Design of a multiple-microprocessor architecture for a printer and a communication controller to interface it to the IEEE-488 bus

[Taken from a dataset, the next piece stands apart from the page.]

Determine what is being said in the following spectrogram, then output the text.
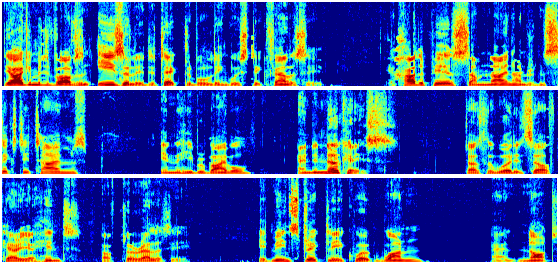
The argument involves an easily detectable linguistic fallacy. Echad appears some 960 times in the Hebrew Bible, and in no case does the word itself carry a hint of plurality. It means strictly, quote, one and not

The interprocessor communication structure for a multiple processor implementation of a printer and IEEE- 488 interface controller are developed in a top-down approach. The system design and interprocessor communication structure is developed for the entire printer, along with the detailed design of the IEEE-488 interface module. The printer's architecture is modular, with a different processor module handling each of the three real-time interfaces of the printer- the mechanism interface, the operator interface, and the communication interface. This modularity allows both the hardware and the software of each module to be tailored to the specific requirements of the interface it is controlling. Furthermore, this modularity makes it possible to exchange one module for another with a different kind of real-time interface, without disturbing the rest of the system. One additional requirement of the interprocessor communication technique is that it must be suitable for use with a menu-driven operator interface. To set the programmable features of the printer the operator will make selections from a menu of choices printed on the paper. This allows an indefinitely long list of parameters to be programmed with only a small number of keys on the printer's control panel. And by having some intelligence built into the menu, the operator is relieved of the requirement of having to understand potentially complicated interrelations between programmable parameters. The printer's architecture is developed by first presenting a set of specific requirements which define what the system is expected to do. Processes are then identified which will meet the stated requirements, and the influence of factors such as speed and modularity on process identification is shown. Each process is then defined in detail, using precedence graphs to show parallel as well as sequential functions. Once the individual processes are defined, process interaction is then studied, by closely examining interactions between processes within and bordering on the IEEE-488 module. A notation is presented for reducing complex interactions into a manageable form. After the software structure has taken shape, the hardware on which it runs is developed. A three-processor, shared-memory, moderately coupled system is presented which meets the requirements. Interprocessor communication is both by message passing and by direct sharing of a character-oriented FIFO buffer. Hardware and software considerations for solving the mutual exclusion problem for direct-shared-memory communication are presented in detail, along with the requirements for orderly passing of messages. Finally, the detailed design is presented. The design of the hardware modules is shown on the block level, and the details of the shared-bus logic are presented. Software interactions between each pair of processes within and bordering on the IEEE-488 module are described.